Macmillan says the "vast majority" of NoX emissions at Heathrow come from motor vehicles and says progress is being made to reduce the number of private vehicles and increase passenger usage of public transport, a process he believes will be accelerated once Crossrail is operational.
Without going into the thorny issue of financing of the scheme, the airport executive notes that Heathrow has traditionally raised private investment for the £11-12 billion it has spent over the last decade on infrastructure projects by issuing bonds in the open market, and Macmillan says he is “very confident we can raise the money” needed for the estimated £14-18 billion ($18-21 billion) third runway.
A possible alternative to Heathrow’s future development could come from an unexpected source in the form of Dublin airport.
Traffic has rebounded at the Irish capital after the heavy falls that followed the economic crisis, as Aer Lingus has rebuilt its long-haul and short-haul business from the gateway and from Ryanair's return to growth from Dubalin after Ireland scrapped its travel tax.
But it is IAG’s tie up with Dublin-based Aer Lingus that might open up new opportunities for the airport. "A lot of the IAG discussion and plan is about growing Aer Lingus and in particular enabling it to continue the growth plans that it had but with a much more firm financial footing that the group will provide," says Dublin Airport managing director Vincent Harrison.
"Obviously also against the backdrop of a lot of airport congestion in the UK gives us a lot of opportunity for continuing to grow that connecting base".
A return to traffic growth - passenger numbers are almost back to pre-financial crisis levels - means a second runway is now back on the agenda at Dublin. Airport operator DAA is currently "examining the various options" regarding the delivery of a second parallel runway at Dublin airport.
"We have had a second runway on the planning horizon for decades," says Harrison, adding: "Dublin has had the land safeguarded and has had the outline plans in place to construct a runway in the same location for many, many years and that’s also enabled us to have a general planning environment where there aren’t many residential areas or the sort of urban build up around the airport that you see in other cities".

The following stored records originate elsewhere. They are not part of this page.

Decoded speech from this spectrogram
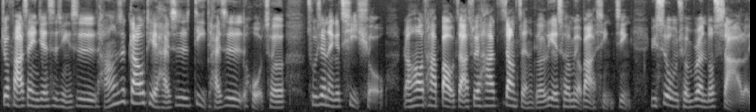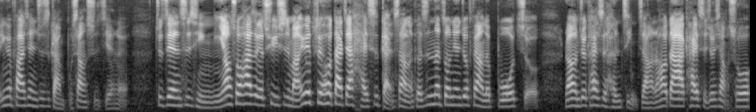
就发生一件事情是，好像是高铁还是地还是火车出现了一个气球，然后它爆炸，所以它让整个列车没有办法行进。于是我们全部人都傻了，因为发现就是赶不上时间了。就这件事情，你要说它这个趣事吗？因为最后大家还是赶上了，可是那中间就非常的波折，然后你就开始很紧张，然后大家开始就想说，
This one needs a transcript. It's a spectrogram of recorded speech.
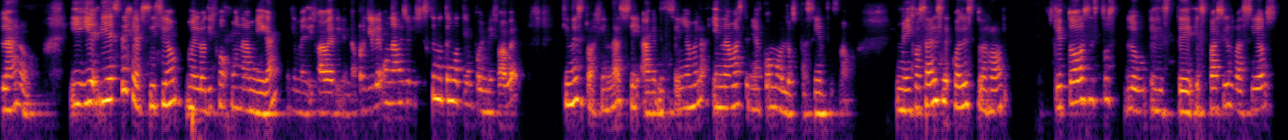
Claro. Y, y, este ejercicio me lo dijo una amiga que me dijo, a ver, Linda, porque una vez yo le dije, es que no tengo tiempo. Y me dijo, a ver, ¿tienes tu agenda? Sí, a ver, enséñamela. Y nada más tenía como los pacientes, ¿no? Me dijo, ¿sabes cuál es tu error? Que todos estos este, espacios vacíos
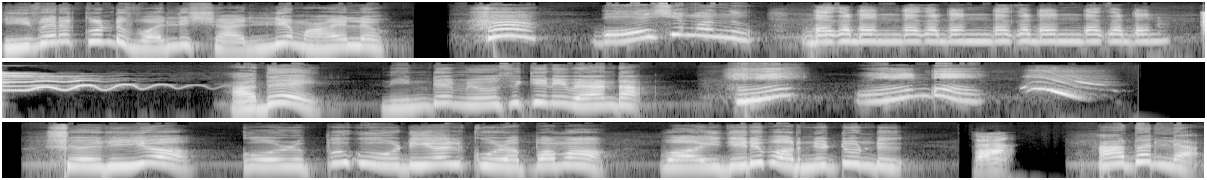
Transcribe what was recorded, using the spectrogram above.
ഇവനെ കൊണ്ട് വലിയ ശല്യമായല്ലോ. അതെ നിന്റെ മ്യൂസിക് ഇനി? വേണ്ടേ. ശരിയാ കൊഴുപ്പ് കൂടിയാൽ കുഴപ്പമാ വൈദ്യര് പറഞ്ഞിട്ടുണ്ട്. അതല്ല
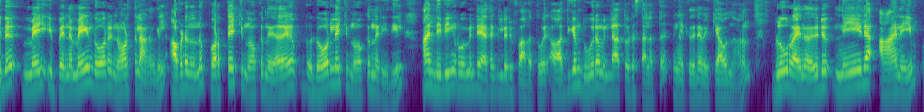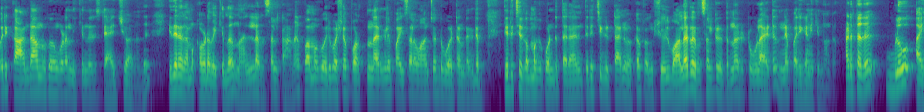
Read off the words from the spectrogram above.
ഇത് മെയ് പിന്നെ മെയിൻ ഡോറ് നോർത്തിലാണെങ്കിൽ അവിടെ നിന്ന് പുറത്തേക്ക് നോക്കുന്ന അതായത് ഡോറിലേക്ക് നോക്കുന്ന രീതിയിൽ ആ ലിവിങ് റൂമിന്റെ ഏതെങ്കിലും ഒരു ഭാഗത്ത് അധികം ദൂരമില്ലാത്ത ഒരു സ്ഥലത്ത് നിങ്ങൾക്ക് ഇതിനെ വെക്കാവുന്നതാണ്. ബ്ലൂ റൈനോ ഒരു നീല ആനയും ഒരു കാന്താമൃഗവും കൂടെ നിൽക്കുന്ന ഒരു സ്റ്റാച്യു ആണിത്. ഇതിനെ നമുക്ക് അവിടെ വെക്കുന്നത് നല്ല റിസൾട്ടാണ് ഇപ്പോൾ നമുക്ക് ഒരുപക്ഷെ പുറത്തുനിന്ന് ആരെങ്കിലും പൈസ വാങ്ങിച്ചുകൊണ്ട് പോയിട്ടുണ്ടെങ്കിലും തിരിച്ച് നമുക്ക് കൊണ്ടുതരാനും തിരിച്ച് കിട്ടാനും ഒക്കെ ഫെങ്ഷുവിൽ വളരെ റിസൾട്ട് കിട്ടുന്ന ഒരു ടൂളായിട്ട് ഇതിനെ പരിഗണിക്കും പരിഗണിക്കുന്നുണ്ട്. അടുത്തത് ബ്ലൂ ഐ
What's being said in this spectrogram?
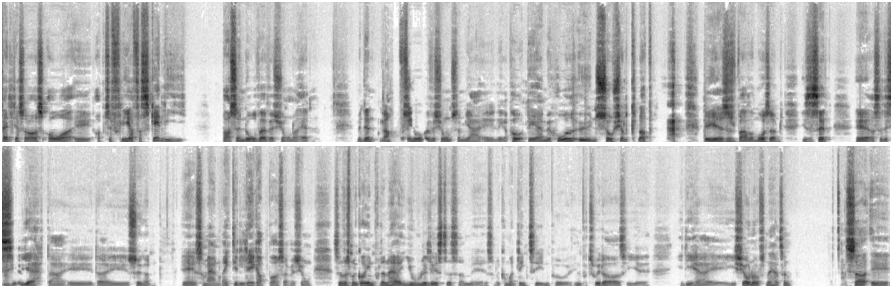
faldt jeg så også over øh, op til flere forskellige bossa nova versioner af den. Men den Nå, bossa nova version, som jeg øh, lægger på, det er med hovedøen Social Club. Hvilket jeg synes bare var morsomt i sig selv. Øh, og så er det Silja, der, øh, der øh, synger den øh, som er en rigtig lækker bossa version. Så hvis man går ind på den her juleliste, som, øh, som der kommer et link til inde på, inde på Twitter og også i, øh, i de her øh, i show notesene her til, så øh,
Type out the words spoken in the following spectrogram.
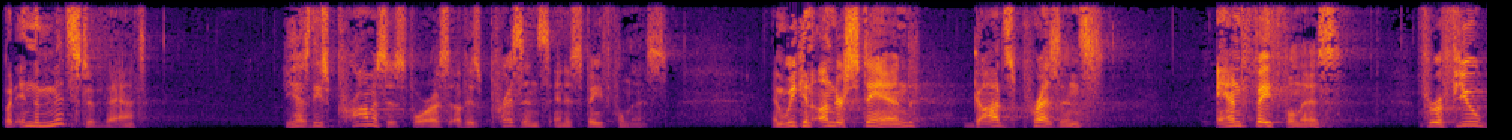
But in the midst of that, he has these promises for us of his presence and his faithfulness. And we can understand God's presence and faithfulness through a few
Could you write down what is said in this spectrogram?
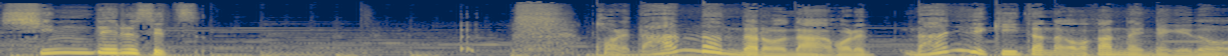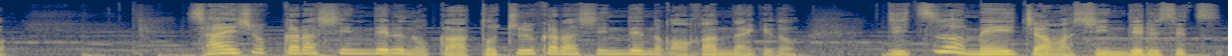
死んでる説。これ何なんだろうな？これ何で聞いたんだかわかんないんだけど、最初から死んでるのか、途中から死んでるのかわかんないけど、実はメイちゃんは死んでる説。っ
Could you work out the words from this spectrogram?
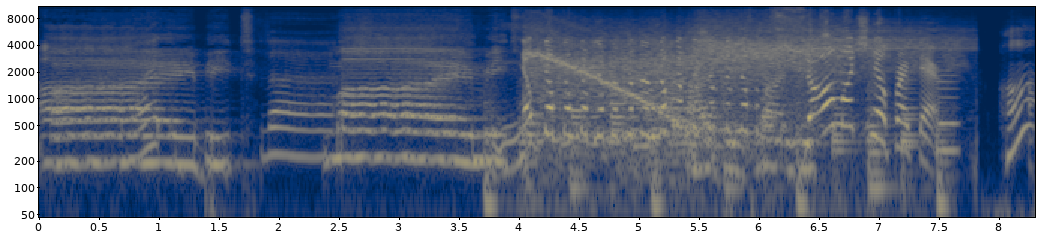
I beat The. my meat. Nope, nope, nope, nope, nope, nope, nope, nope, nope, nope, nope, nope, nope. So much nope right there. Huh?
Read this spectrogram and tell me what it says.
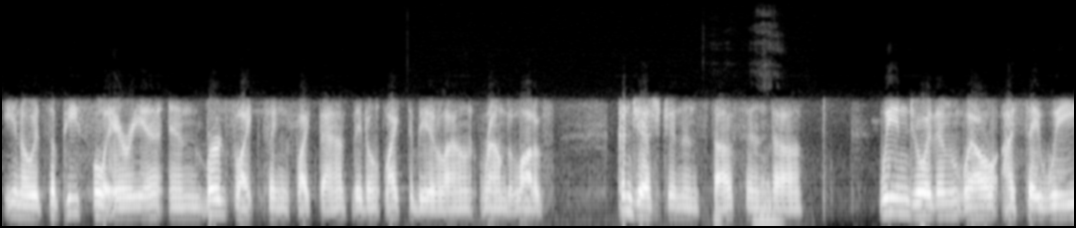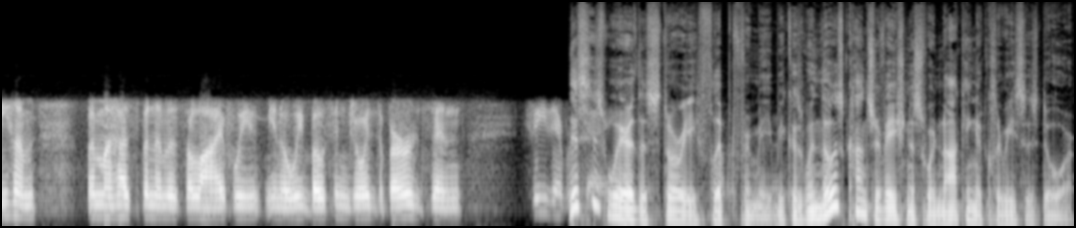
you know it's a peaceful area, and birds like things like that. They don't like to be around, around a lot of congestion and stuff, and uh, we enjoy them. Well, I say we. Um, when my husband was alive, we you know we both enjoyed the birds and feed every This is where the story flipped for me because when those conservationists were knocking at Clarice's door,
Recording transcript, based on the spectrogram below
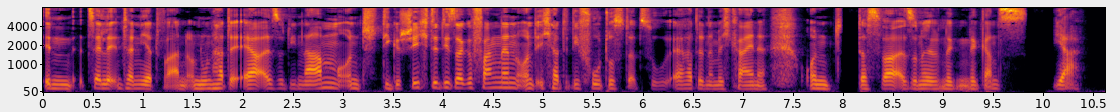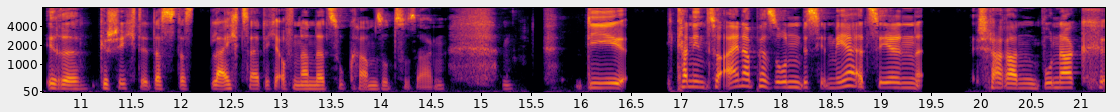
in Zelle interniert waren. Und nun hatte er also die Namen und die Geschichte dieser Gefangenen und ich hatte die Fotos dazu. Er hatte nämlich keine. Und das war also eine, eine, eine ganz, ja, irre Geschichte, dass das gleichzeitig aufeinander zukam sozusagen. Die, ich kann Ihnen zu einer Person ein bisschen mehr erzählen. Sharan Bunak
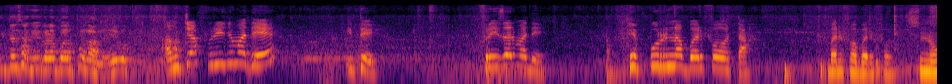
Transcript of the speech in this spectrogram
इथं सगळीकडे बर्फ झाला हे बघ. आमच्या फ्रीजमध्ये इथे फ्रीजरमध्ये हे पूर्ण बर्फ होता. बर्फ बर्फ. स्नो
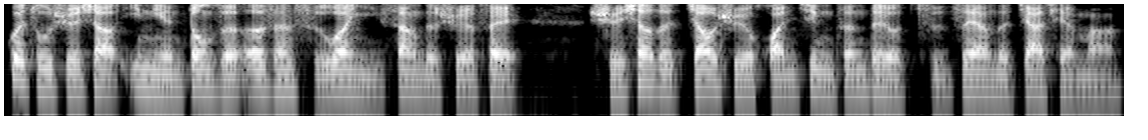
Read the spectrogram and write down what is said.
贵族学校一年动辄二三十万以上的学费。学校的教学环境真的有值这样的价钱吗？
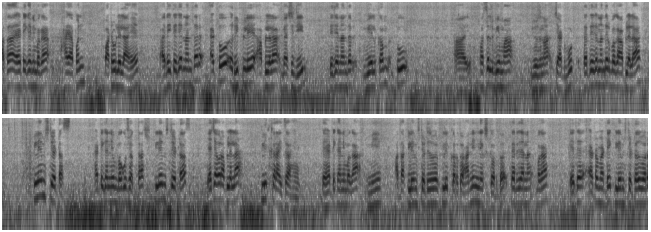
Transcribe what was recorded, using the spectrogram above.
आता या ठिकाणी बघा हाय आपण पाठवलेला आहे. आणि त्याच्यानंतर ॲटो रिप्ले आपल्याला मेसेज येईल. त्याच्यानंतर वेलकम टू फसल विमा योजना चॅटबुट. तर त्याच्यानंतर बघा आपल्याला क्लेम स्टेटस ह्या ठिकाणी बघू शकता क्लेम स्टेटस याच्यावर आपल्याला क्लिक करायचं आहे. तर ह्या ठिकाणी बघा मी आता क्लेम स्टेटसवर क्लिक करतो आणि नेक्स्ट करतो तर त्यानं बघा येथे ॲटोमॅटिक क्लेम स्टेटसवर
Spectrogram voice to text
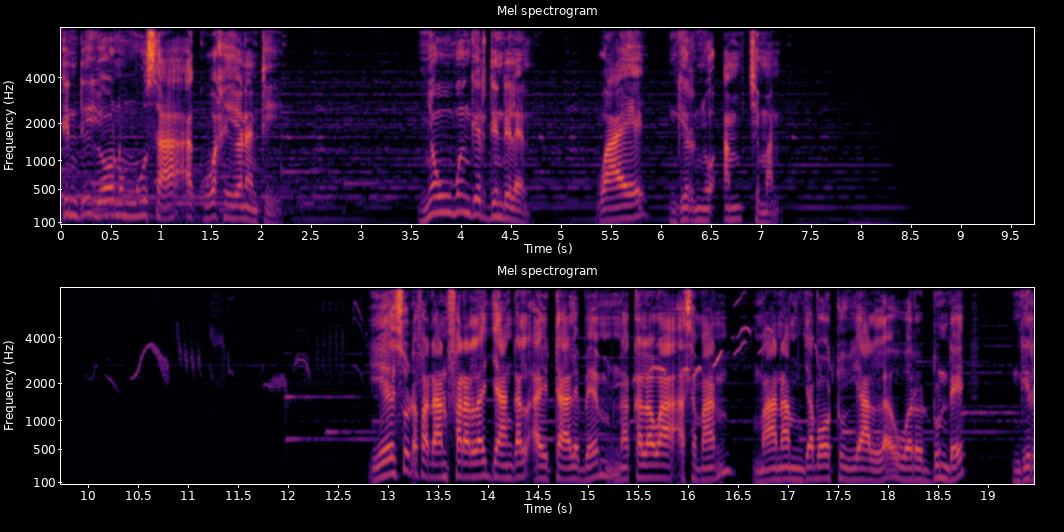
dindi yoonu muusa ak waxi yonent yi. Ñëwuma ngir dindi leen waaye ngir ñu am ci man. Yeesu dafa daan farala jàngal ay taalibeem naka la waa asamaan maanaam njabootu yàlla war dunde ngir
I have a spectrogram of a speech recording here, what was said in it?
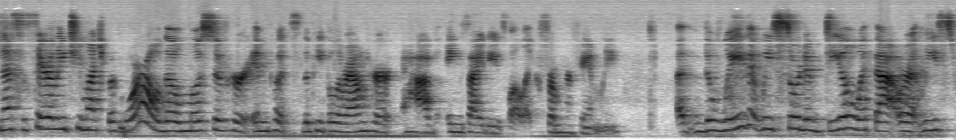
necessarily too much before. Although most of her inputs, the people around her have anxiety as well, like from her family. Uh, the way that we sort of deal with that, or at least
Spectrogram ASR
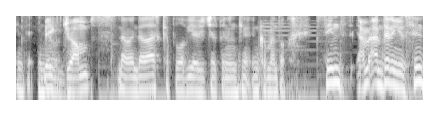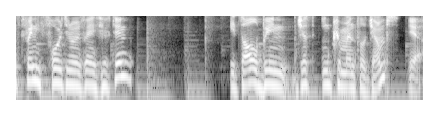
In the, in Big the, jumps. no, in the last couple of years, it's just been inc- incremental. Since I'm, I'm telling you, since 2014 or 2015, it's all been just incremental jumps Yeah.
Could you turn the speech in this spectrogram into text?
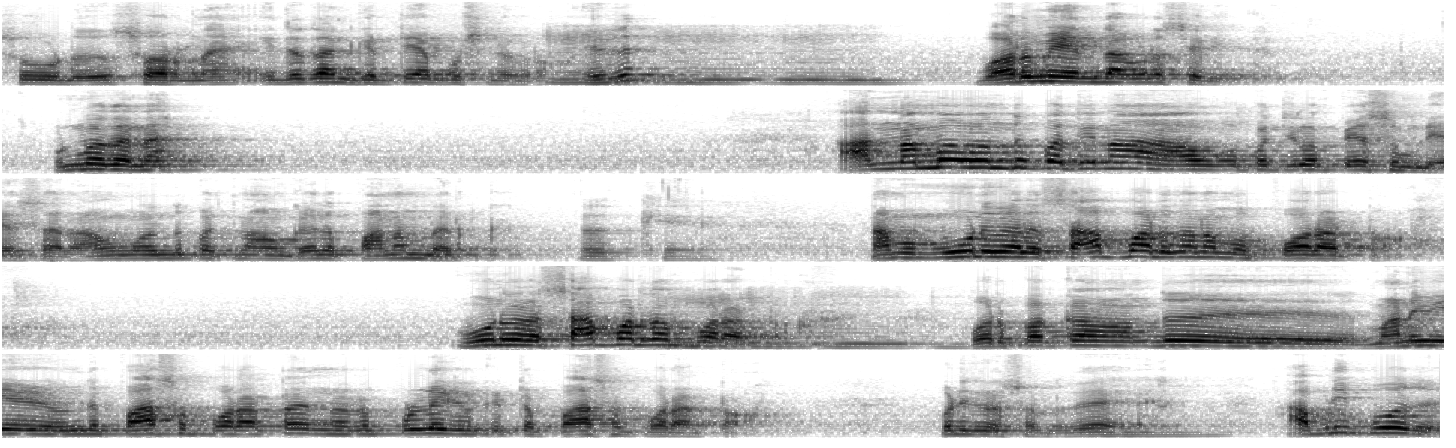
சூடு சொர்ணை இதை தான் கெட்டியாக பிடிச்சிருக்கிறோம் இது. வறுமை இருந்தால் கூட சரி. உண்மை தானே நம்ம வந்து பார்த்தீங்கன்னா அவங்க பற்றிலாம் பேச முடியாது சார். அவங்க வந்து பார்த்தீங்கன்னா அவங்க கையில் பணம் இருக்குது ஓகே. நம்ம மூணு வேளை சாப்பாடு தான் நம்ம போராட்டம். மூணு வேளை சாப்பாடு தான் போராட்டம். ஒரு பக்கம் வந்து மனைவி வந்து பாச போராட்டம் இன்னொரு பிள்ளைகள்கிட்ட பாச போராட்டம். புரியுது சொல்கிறது அப்படி போகுது.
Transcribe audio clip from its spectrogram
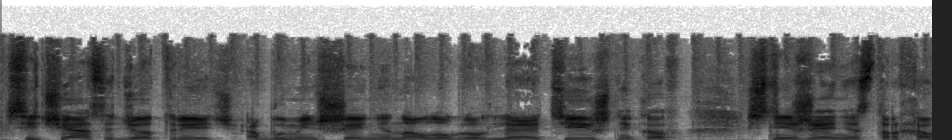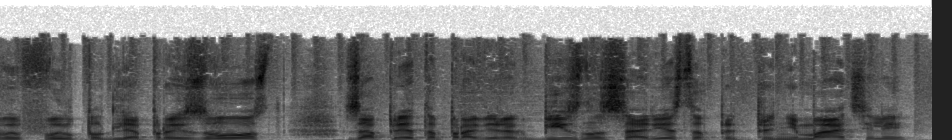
Сейчас идет речь об уменьшении налогов для айтишников, снижении страховых выплат для производств, запрета проверок бизнеса, арестов предпринимателей –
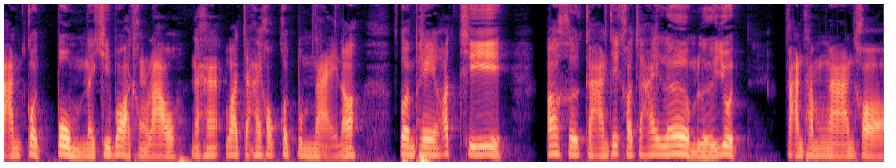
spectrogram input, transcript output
การกดปุ่มในคีย์บอร์ดของเรานะฮะว่าจะให้เขากดปุ่มไหนเนาะส่วน Play Hotkey ก็คือการที่เขาจะให้เริ่มหรือหยุด การทำงานของ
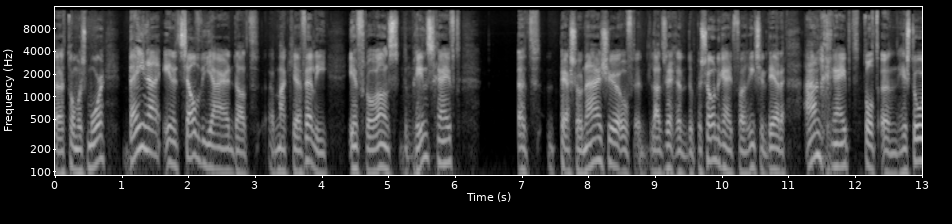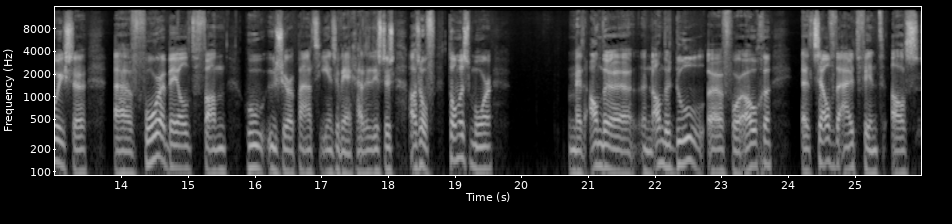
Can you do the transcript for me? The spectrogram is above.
uh, Thomas More bijna in hetzelfde jaar dat Machiavelli in Florence de prins schrijft het personage, of laten zeggen de persoonlijkheid van Richard III... aangrijpt tot een historische uh, voorbeeld van hoe usurpatie in zijn werk gaat. Het is dus alsof Thomas More met andere, een ander doel uh, voor ogen... hetzelfde uitvindt als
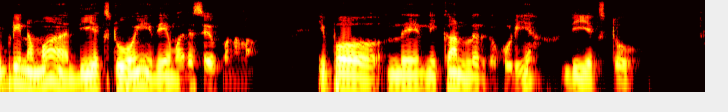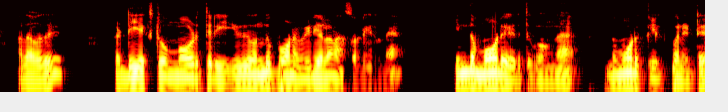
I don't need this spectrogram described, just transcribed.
இப்படி நம்ம டிஎக்ஸ் டூவையும் இதே மாதிரி சேவ் பண்ணலாம். இப்போது இந்த நிக்கானில் இருக்கக்கூடிய டிஎக்ஸ் டூ அதாவது டிஎக்ஸ் டூ மோடு த்ரீ இது வந்து போன வீடியோவில் நான் சொல்லியிருந்தேன். இந்த மோடை எடுத்துக்கோங்க. இந்த மோடு கிளிக் பண்ணிவிட்டு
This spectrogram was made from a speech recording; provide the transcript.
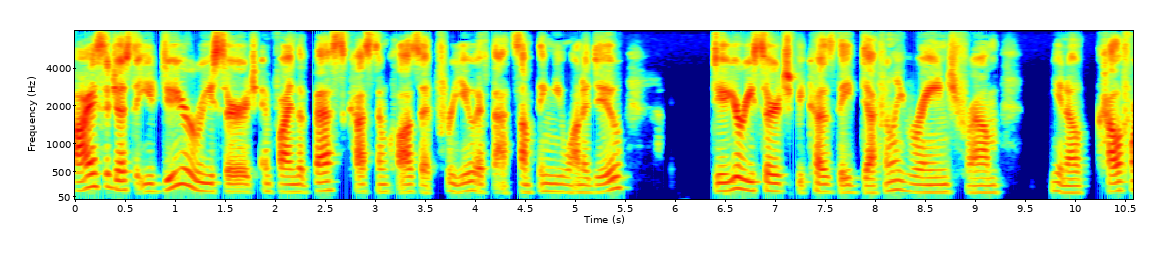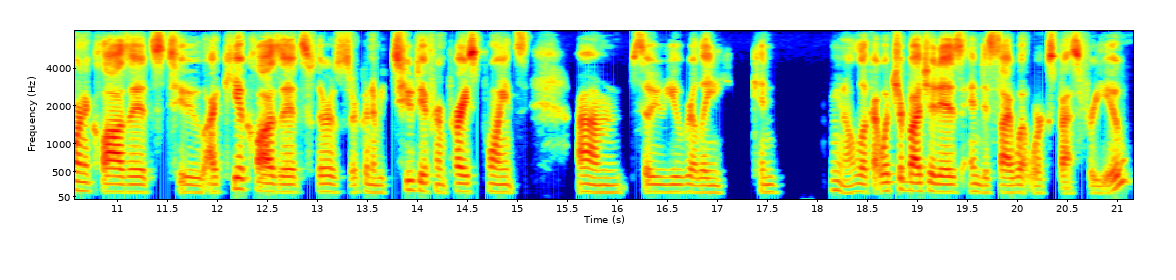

Harrison says that in recent years the airport has been "focused very much on our connecting passengers through Dublin, in particular with Aer Lingus and working together to demonstrate a connecting product". The airport’s US pre-clearance facility, which allows departing passengers to clear customs before arrival, has also been a major boon for this strategy, he adds.
The case for a second runway could be made more compelling by the IAG-Aer Lingus tie up. Walsh has stated that Ireland is a "very attractive market, not just point-to-point, but across connections with [our] Latin network and transatlantic," and says there are opportunities for IAG to connect more passengers through the Irish gateway.
The airport boss says that footing the bill is "never going to be as simple as a question of airlines financing a runway or not" and notes that Ireland has an "established regulatory model in place" for funding such a project.
DAA chief executive Kevin Toland is more explicit about the advantages of expanding Dublin rather than an airport in the UK. "I think it is fair to say that it’s a very different mathematical equation than a UK runway, it’s a fraction of the cost. It’s a very different not wanting to pay out £8 to £10 billion in the UK to the sort of magnitude we have in Ireland," he says.
For ACI Europe's Jankovec the critical question now is whether the UK government has the "political courage" to make a decision and end the debate.
"The process in the UK over the last 20 years has been a failure. That’s clear," he says. "Now they came up with yet another process with the Airports Commission and that new process was meant to come to a decision. It is of course up to the government to decide and I just hope a decision is taken because the worst [scenario] would be not having any decision.
"So it’s a test in terms of ability of a government to deliver the long-term vision for the UK…it is a test in terms of the political courage of the government."
Source: Cirium Dashboard